A Post-Rhetorical Obama
Instead of giving ground after a shock defeat in Massachusetts, Obama showed style and candor in his State of the Union speech—even if hectoring the Supreme Court justices was unseemly.
One was tempted to say before the State of the Union address that Barack Obama’s presidency to date was likely to be a tale of two parts, BM and AM—Before Massachusetts and After Massachusetts—with the president changing course in some abrupt and opportunistic way in response to Scott Brown’s shock win last week. Instead, we saw Obama stand his ground, not mulishly but stylishly.
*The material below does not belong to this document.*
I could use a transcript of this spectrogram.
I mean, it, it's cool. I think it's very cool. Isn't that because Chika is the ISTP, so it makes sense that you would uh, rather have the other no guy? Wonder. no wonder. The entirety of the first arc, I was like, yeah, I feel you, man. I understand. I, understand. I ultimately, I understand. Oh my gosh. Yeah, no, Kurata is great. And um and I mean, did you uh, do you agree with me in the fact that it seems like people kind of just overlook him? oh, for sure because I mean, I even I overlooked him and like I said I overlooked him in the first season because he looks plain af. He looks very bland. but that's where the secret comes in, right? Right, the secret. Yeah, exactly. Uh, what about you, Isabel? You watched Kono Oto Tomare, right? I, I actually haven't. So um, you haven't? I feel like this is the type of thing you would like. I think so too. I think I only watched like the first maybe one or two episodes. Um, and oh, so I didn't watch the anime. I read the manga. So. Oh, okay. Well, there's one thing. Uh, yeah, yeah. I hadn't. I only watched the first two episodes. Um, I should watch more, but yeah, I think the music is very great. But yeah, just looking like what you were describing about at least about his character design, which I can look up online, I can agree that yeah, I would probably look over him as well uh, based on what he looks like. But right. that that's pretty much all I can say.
Even his opponents must concede the integrity and chutzpah of it all.
What I liked about the speech:
- It was clear and low-key and borderline boring. I think we may have seen the emergence of a post-rhetorical Obama. Phew.
- The spending freeze, even though it “won’t take effect until next year, which is how budgets work.” (To my friends on the right, I ask this question: Would you rather he had no freeze at all?) This was arguably the first State of the Union speech that had large segments drafted by a head of the Congressional Budget Office. (One could see Peter Orszag twitching behind the arras.)
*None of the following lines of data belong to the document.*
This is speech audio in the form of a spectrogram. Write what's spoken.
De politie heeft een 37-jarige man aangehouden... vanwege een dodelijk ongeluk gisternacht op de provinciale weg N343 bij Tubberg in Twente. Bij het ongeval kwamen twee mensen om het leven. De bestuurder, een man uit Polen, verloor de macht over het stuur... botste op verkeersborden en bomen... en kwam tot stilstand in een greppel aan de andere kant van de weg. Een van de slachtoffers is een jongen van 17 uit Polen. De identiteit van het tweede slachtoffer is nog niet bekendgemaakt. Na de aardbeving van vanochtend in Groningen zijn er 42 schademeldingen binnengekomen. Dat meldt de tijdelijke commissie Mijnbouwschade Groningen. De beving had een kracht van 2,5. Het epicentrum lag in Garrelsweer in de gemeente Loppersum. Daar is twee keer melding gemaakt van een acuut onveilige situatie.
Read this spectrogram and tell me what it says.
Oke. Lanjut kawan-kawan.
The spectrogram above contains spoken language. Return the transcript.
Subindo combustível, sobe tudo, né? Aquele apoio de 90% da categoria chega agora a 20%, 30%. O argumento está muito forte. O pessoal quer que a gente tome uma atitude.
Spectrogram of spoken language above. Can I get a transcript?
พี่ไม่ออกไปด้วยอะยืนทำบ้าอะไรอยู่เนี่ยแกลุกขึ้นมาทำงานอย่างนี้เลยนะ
- The announced end to “Don’t Ask, Don’t Tell,” a policy for which—unlike the opposition to gay marriage—there has never been any respectable philosophical basis.
What I didn’t like about the speech:
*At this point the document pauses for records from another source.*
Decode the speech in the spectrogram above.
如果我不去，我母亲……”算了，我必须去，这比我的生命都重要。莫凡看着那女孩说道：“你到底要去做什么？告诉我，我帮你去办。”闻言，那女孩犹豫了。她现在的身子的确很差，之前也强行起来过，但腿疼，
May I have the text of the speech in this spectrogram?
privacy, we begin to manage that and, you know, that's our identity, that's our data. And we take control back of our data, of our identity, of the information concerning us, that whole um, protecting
- Obama was totally out of order in singling out the Supreme Court for criticism for its effective repeal of McCain-Feingold while its members were present. I thought that was an unseemly, hectoring moment that did the president no credit. (That said, Samuel Alito is my new mini-hero for muttering truth to power.)
- Obama’s call for “a new jobs bill tonight.” How on earth do you legislate jobs into existence?
- His inability, once again, to be reassuring on Iraq and Afghanistan.
- Joe Biden’s teeth—the blinding bling that distracted every American viewer over the course of 70 minutes and 86 standing ovations.
Tunku Varadarajan is a national affairs correspondent and writer at large for The Daily Beast. He is also a research fellow at Stanford’s Hoover Institution and a professor at NYU’s Stern Business School. (Follow him on Twitter here.)